Midfield and attacking depth are two of this squad’s strengths, and their starting defensive group is among the best in the league, but they don’t have many defensive options off the bench, especially with Brent Kallman still needing to serve three more games of his 10-game suspension.
So where does Heath look now? Here are a few options…
“Plug and Play”
The most convenient option for Heath and Co. to execute would be to insert someone in his CB spot. While the Loons’ depth at the back is suspect, there are a couple options.
The 27-year-old came over from Chilean Premiera Division club Union Espanola this offseason. Aja also has MLS experience, playing three seasons with Orlando City and Vancouver from 2016-18.
Standing 6’4″, Aja provides height and, more importantly, quality international experience for Heath to be able to confidently plug him in at the vacant CB spot.
This is the most popular, and likely, option because it allows Heath to keep the 4-2-3-1 shape he favors and doesn’t require any additional adjustments within the back line.
Another recent addition for United, Musa came over in January via a free transfer from USL’s Phoenix Rising.
While he did spend some time in MLS with Sporting KC in 2017, the UK native only saw the field in one match, but he became a major contributor for one of the most popular teams in USL’s Championship Division.
Naturally a defensive minded midfielder, Musa provides Heath some flexibility in terms of where he can be utilized on the field. It wouldn’t be a stretch for him to play central defense, and he does have limited experience in that role.
The 28-year-old was already likely to be a popular depth piece off the bench, at least in the group stage. But now, as one of the true defensive-minded options off the bench, he’s a starting candidate and, at the very least, a guaranteed sub choice.
Switch to a 3-back Formation
Another way Heath could opt to cope with the loss of Opara is by keeping three defenders and bolstering the defensive midfield. In this scenario, two players stick out as potential starting candidates

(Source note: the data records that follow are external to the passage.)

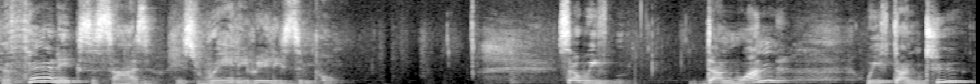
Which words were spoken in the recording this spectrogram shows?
the third exercise is really, really simple. So, we've done one, we've done two,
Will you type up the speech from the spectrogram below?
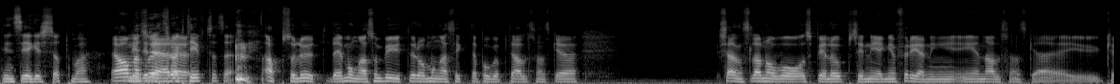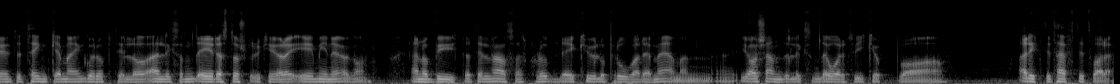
din segersötma ja, lite så retroaktivt så att säga. Absolut. Det är många som byter och många siktar på att gå upp till Allsvenskan. känslan av att spela upp sin egen förening i en allsvenska kan jag inte tänka mig går upp till och liksom, det är det största du kan göra i mina ögon. Än att byta till en allsvensk klubb. Det är kul att prova det med men jag kände liksom det året vi gick upp var ja, riktigt häftigt var det.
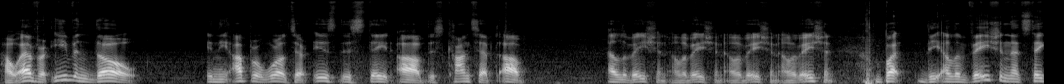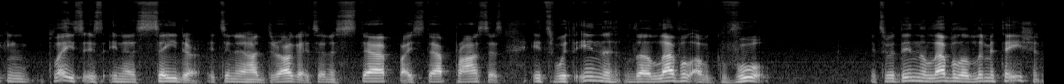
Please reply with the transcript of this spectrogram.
However, even though in the upper worlds there is this state of, this concept of elevation, elevation, elevation, elevation, but the elevation that's taking place is in a seder, it's in a hadraga, it's in a step by step process. It's within the, the level of gvul. It's within the level of limitation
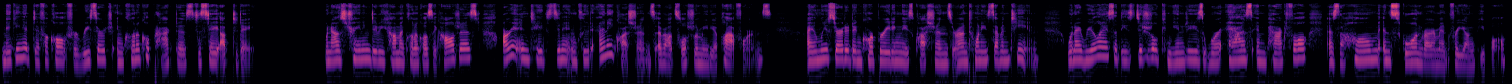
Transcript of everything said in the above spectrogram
making it difficult for research and clinical practice to stay up to date. When I was training to become a clinical psychologist, our intakes didn't include any questions about social media platforms. I only started incorporating these questions around 2017 when I realized that these digital communities were as impactful as the home and school environment for young people.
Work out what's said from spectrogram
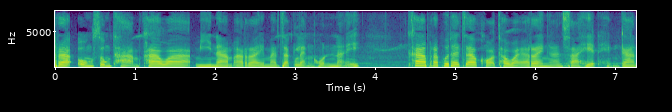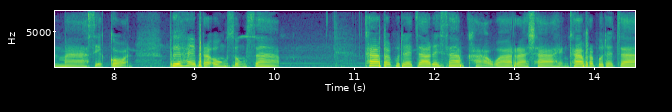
พระองค์ทรงถามข้าว่ามีนามอะไรมาจากแหล่งหนไหนข้าพระพุทธเจ้าขอถวายรายงานสาเหตุแห่งการมาเสียก่อน เพื่อให้พระองค์ทรงทราบ ข้าพระพุทธเจ้าได้ทราบข่าวว่าราชาแห่งข้าพระพุทธเจ้า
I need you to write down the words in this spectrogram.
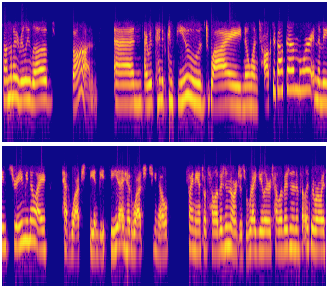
found that I really loved bonds. And I was kind of confused why no one talked about them more in the mainstream. You know, I had watched CNBC, I had watched, you know, financial television or just regular television, and it felt like we were always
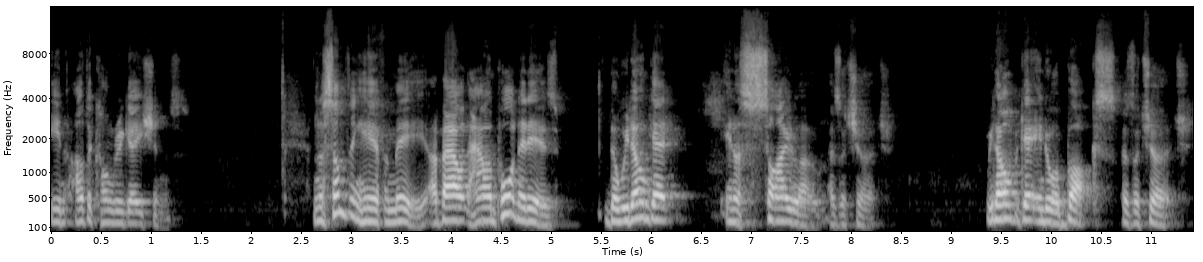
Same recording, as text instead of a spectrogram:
in other congregations. And there's something here for me about how important it is that we don't get in a silo as a church. We don't get into a box as a church.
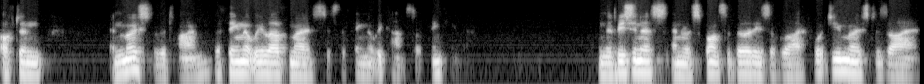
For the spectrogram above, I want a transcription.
Often, and most of the time, the thing that we love most is the thing that we can't stop thinking about. In the busyness and responsibilities of life, what do you most desire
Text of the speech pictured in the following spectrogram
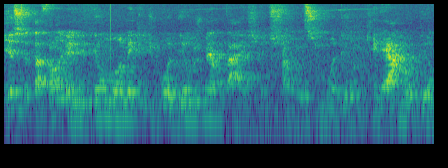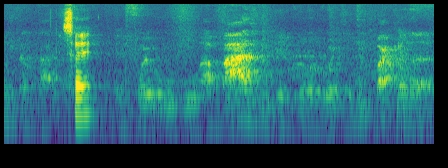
Isso que você está falando, ele tem um nome aqui de modelos mentais. Eles chamam isso de modelo, criar modelos mentais. Sei. Ele foi o, a base do que ele colocou aqui, muito bacana.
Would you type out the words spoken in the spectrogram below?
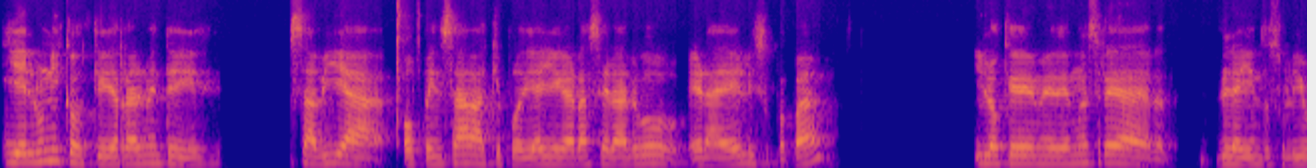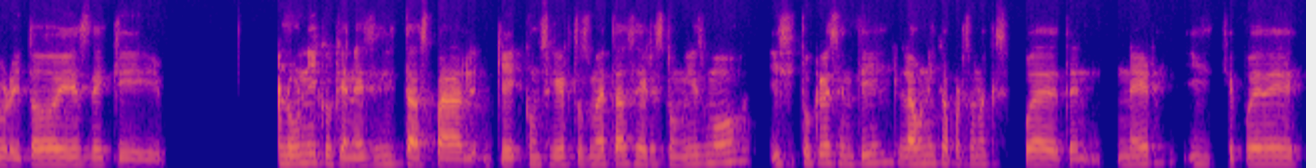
y el único que realmente sabía o pensaba que podía llegar a hacer algo era él y su papá. Y lo que me demuestra leyendo su libro y todo es de que lo único que necesitas para conseguir tus metas eres tú mismo y si tú crees en ti, la única persona que se puede detener y que puede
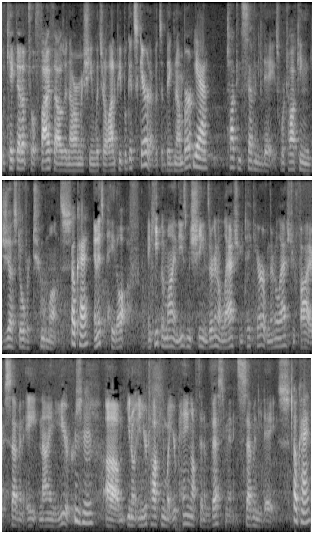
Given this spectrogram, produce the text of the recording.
We kick that up to a five thousand dollar machine, which a lot of people get scared of. It's a big number. Yeah. Talking seventy days. We're talking just over two months. Okay. And it's paid off. And keep in mind, these machines, they're going to last you, take care of them, they're going to last you five, seven, eight, nine years. Mm-hmm. Um, you know, and you're talking about you're paying off that investment in 70 days. Okay.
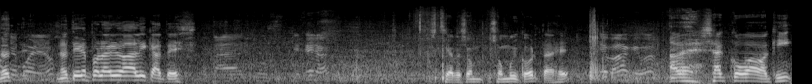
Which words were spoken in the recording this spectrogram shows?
No, se muere, ¿no? no tiene por ahí los alicates. Para tus tijeras. Hostia, pero son, son muy cortas, ¿eh? ¿Qué va? ¿Qué va? A ver, se ha cobado aquí.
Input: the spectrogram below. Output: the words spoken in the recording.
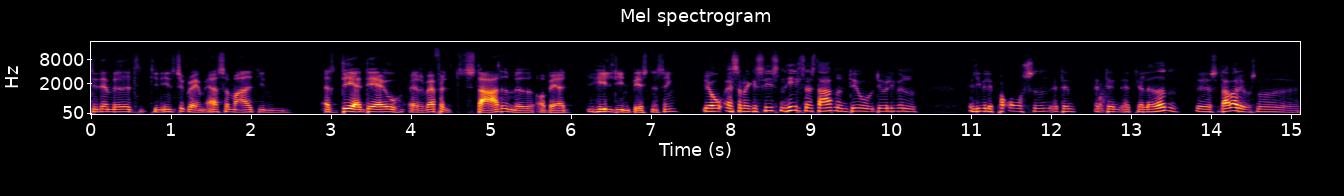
det der med, at din Instagram er så meget din... Altså det er, det er jo altså i hvert fald startet med at være hele din business, ikke? Jo, altså man kan sige sådan helt til at starte med, men det er jo, det er jo alligevel, alligevel et par år siden, at, den, at, den, at jeg lavede den. Øh, så der var det jo sådan noget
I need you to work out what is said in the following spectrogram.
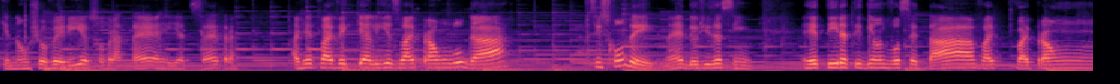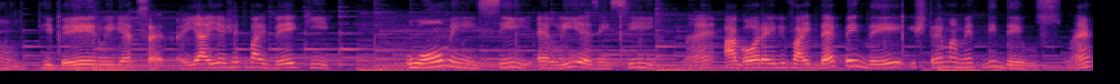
que não choveria sobre a terra e etc., a gente vai ver que Elias vai para um lugar se esconder, né? Deus diz assim: retira-te de onde você está, vai, vai para um ribeiro e etc. E aí a gente vai ver que o homem em si, Elias em si, né, agora ele vai depender extremamente de Deus, né?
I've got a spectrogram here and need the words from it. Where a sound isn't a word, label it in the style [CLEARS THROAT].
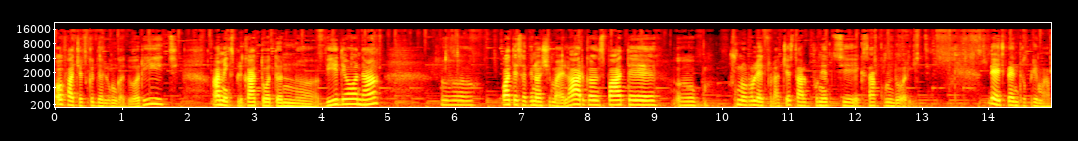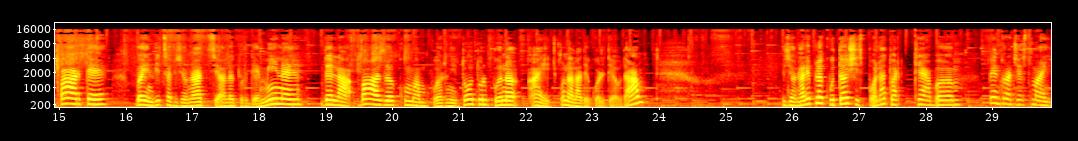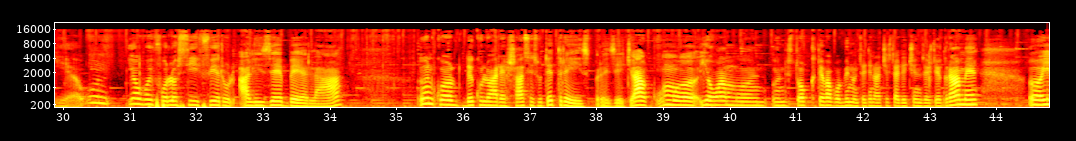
O faceți cât de lungă doriți. Am explicat tot în uh, video, da? Poate să vină și mai largă în spate. Șnurulețul acesta îl puneți exact cum doriți. Deci, pentru prima parte, vă invit să vizionați alături de mine de la bază, cum am pornit totul, până aici, până la decolteu, da? Vizionare plăcută și spolatoare treabă. Pentru acest mai eu, eu voi folosi firul Alize Bella în cord de culoare 613. Acum eu am în stoc câteva bobinuțe din acestea de 50 de grame.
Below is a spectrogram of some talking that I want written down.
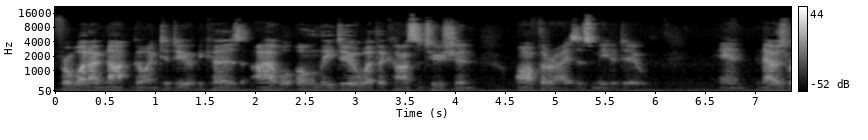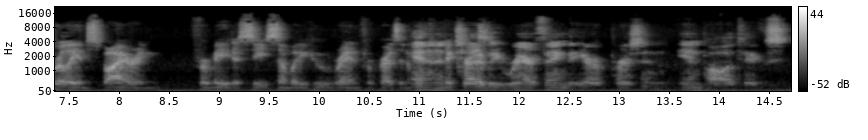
for what I'm not going to do because I will only do what the Constitution authorizes me to do," and, and that was really inspiring for me to see somebody who ran for president. And an incredibly rare thing to hear a person in politics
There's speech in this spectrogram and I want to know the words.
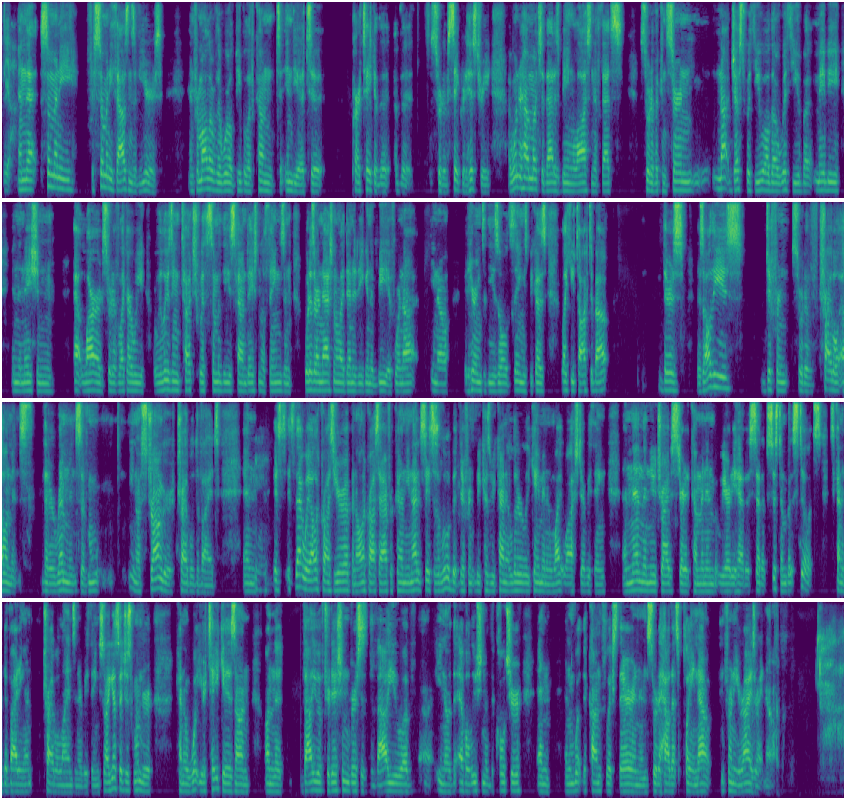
yeah. And that so many, for so many thousands of years, and from all over the world, people have come to India to partake of the of the sort of sacred history. I wonder how much of that is being lost, and if that's sort of a concern, not just with you, although with you, but maybe in the nation at large. Sort of like, are we are we losing touch with some of these foundational things, and what is our national identity going to be if we're not, you know, adhering to these old things? Because, like you talked about, there's there's all these different sort of tribal elements that are remnants of you know stronger tribal divides. And mm-hmm. it's it's that way all across Europe and all across Africa. And the United States is a little bit different because we kind of literally came in and whitewashed everything. And then the new tribes started coming in but we already had a set up system but still it's it's kind of dividing on tribal lines and everything. So I guess I just wonder kind of what your take is on on the value of tradition versus the value of uh, you know the evolution of the culture and and what the conflicts there and, and sort of how that's playing out in front of your eyes right now?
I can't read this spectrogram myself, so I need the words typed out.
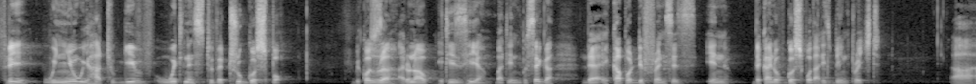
Three, we knew we had to give witness to the true gospel. Because uh, I don't know how it is here, but in Busega, there are a couple of differences in the kind of gospel that is being preached. Uh,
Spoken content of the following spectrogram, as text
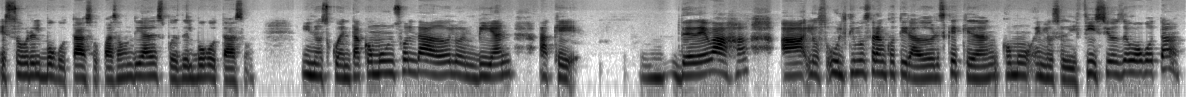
es sobre el Bogotazo, pasa un día después del Bogotazo y nos cuenta cómo un soldado lo envían a que dé de baja a los últimos francotiradores que quedan como en los edificios de Bogotá.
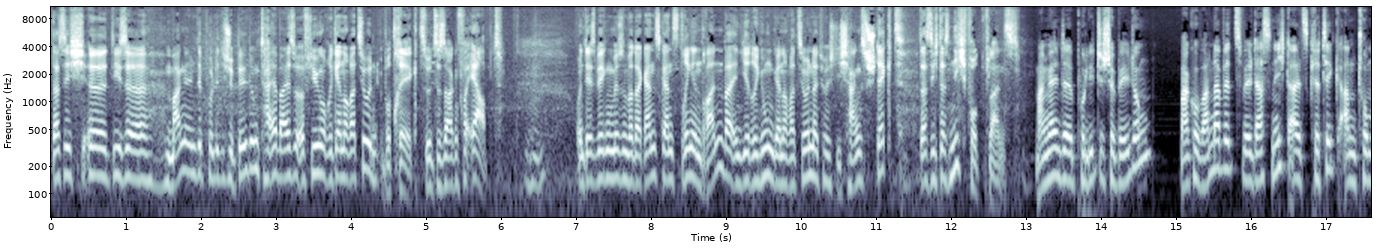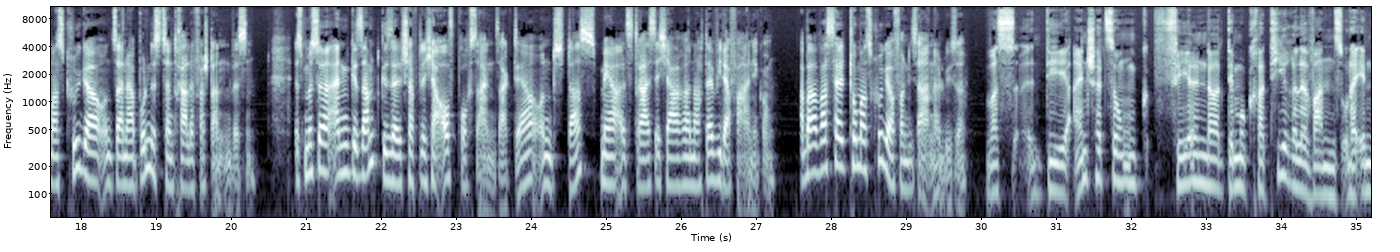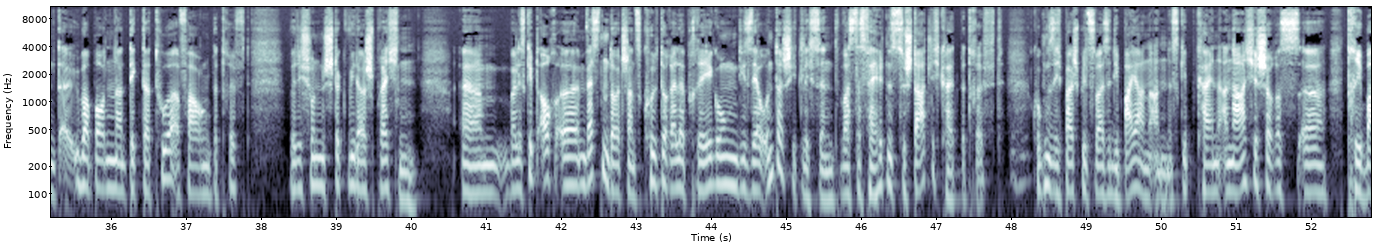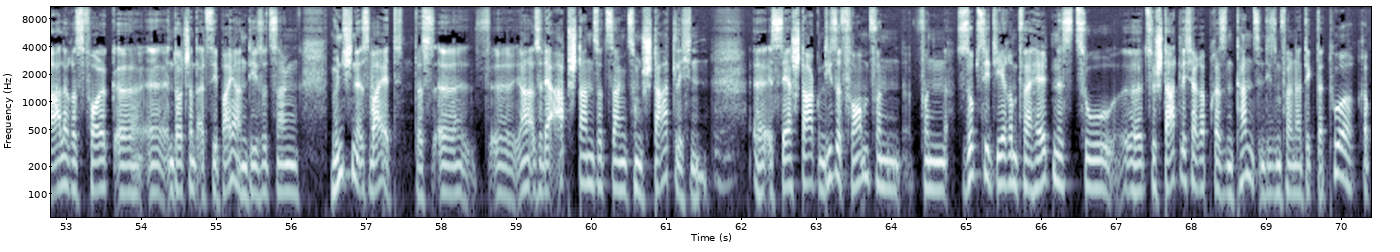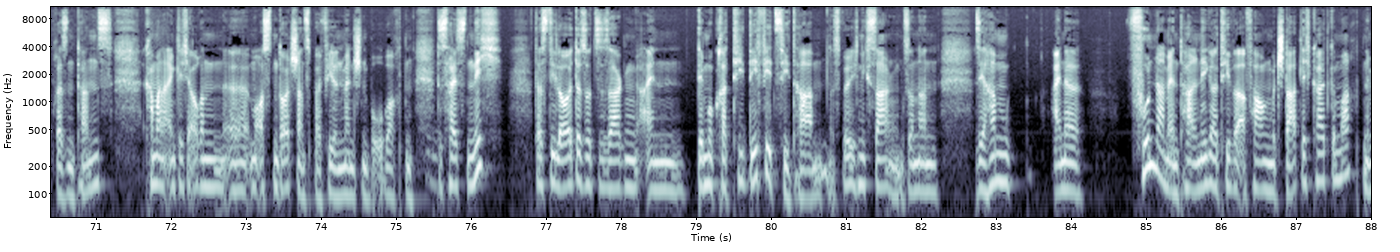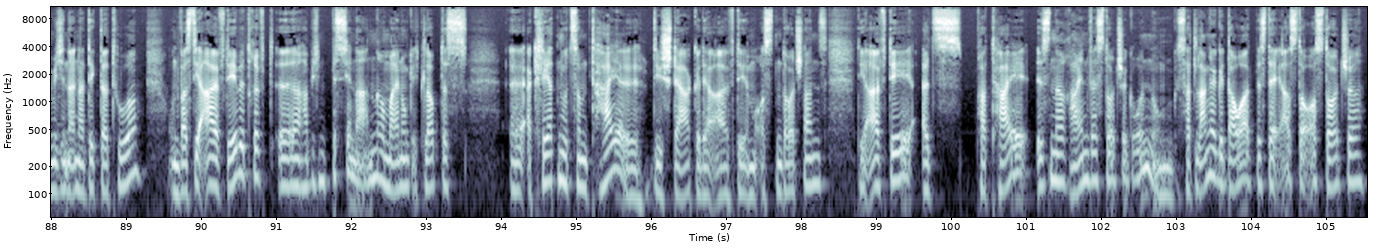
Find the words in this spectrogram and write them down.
dass sich äh, diese mangelnde politische Bildung teilweise auf jüngere Generationen überträgt, sozusagen vererbt. Mhm. Und deswegen müssen wir da ganz, ganz dringend dran, weil in jeder jungen Generation natürlich die Chance steckt, dass sich das nicht fortpflanzt. Mangelnde politische Bildung? Marco Wanderwitz will das nicht als Kritik an Thomas Krüger und seiner Bundeszentrale verstanden wissen. Es müsse ein gesamtgesellschaftlicher Aufbruch sein, sagt er, und das mehr als 30 Jahre nach der Wiedervereinigung. Aber was hält Thomas Krüger von dieser Analyse? was die Einschätzung fehlender Demokratierelevanz oder eben überbordener Diktaturerfahrung betrifft, würde ich schon ein Stück widersprechen. Ähm, weil es gibt auch äh, im Westen Deutschlands kulturelle Prägungen, die sehr unterschiedlich sind, was das Verhältnis zur Staatlichkeit betrifft. Mhm. Gucken Sie sich beispielsweise die Bayern an. Es gibt kein anarchischeres, äh, tribaleres Volk äh, äh in Deutschland als die Bayern, die sozusagen München ist weit. Das, äh, äh, ja, also der Abstand sozusagen zum Staatlichen äh, ist sehr stark und diese Form von von subsidiärem Verhältnis zu äh, zu staatlicher Repräsentanz, in diesem Fall einer Diktaturrepräsentanz, kann man eigentlich auch in, äh, im Osten Deutschlands bei vielen Menschen beobachten. Das heißt nicht, dass die Leute sozusagen ein Demokratiedefizit haben. Das will ich nicht sagen, sondern sie haben eine fundamental negative Erfahrungen mit Staatlichkeit gemacht, nämlich in einer Diktatur. Und was die AfD betrifft, äh, habe ich ein bisschen eine andere Meinung. Ich glaube, das äh, erklärt nur zum Teil die Stärke der AfD im Osten Deutschlands. Die AfD als Partei ist eine rein westdeutsche Gründung. Es hat lange gedauert, bis der erste Ostdeutsche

Many believe that Dotson is the heir apparent to Ozzie Alonso at the No. 6 position, but a formation that favors a defensive midfield as opposed to the back line could see Dotson and Alonso starting together.
Dotson provides a lot of flexibility, with an ability to both defend and attack at a high level. This formation would allow the 22-year-old to read the game and decide when to slide back or when to pounce and head up field. It also allows Heath the flexibility to drop Dotson back if defending becomes priority or push him up if they need a goal.
Edwards’ versatility and personality already has him a favorite of Loons supporters before he’s even played meaningful minutes in a Minnesota uniform.
United brought Edwards on through a trade that sent Wyatt Omsberg to Chicago, and seems to still have a lot of support in the Windy City as well as his native Toronto, where he played in 2017.
Naturally a midfielder, Edwards can play the entire left side of the field, and has spent time at LB. If Heath opts to go for a more attacking-centric look, you could potentially see Edwards on the left side of the defensive midfield with a green light to attack when necessary.
Alternatively, the 24-year-old could also drop to the back wall and play that role well.
Plugging Aja into Opara’s spot is the far more likely scenario, especially with less than a week remaining to prepare for their first group stage match against Sporting KC. But however Heath decides to play it, the defensive depth of Minnesota United will be tested moreso than ever before.
Plus, as we’ve already seen with other squads, and a scare for Minnesota with a false-positive test, a lot can change between now and the opening kickoff as far as COVID-19 is concerned. MLS is Back could turn into a war of attrition moreso than a test of who’s the better team.
If Minnesota United can find a way to advance into the knockout rounds, they will get some much needed relief with the return of Kallman, and potentially Opara. But, without their field general, the task of accomplishing that just became a lot more difficult.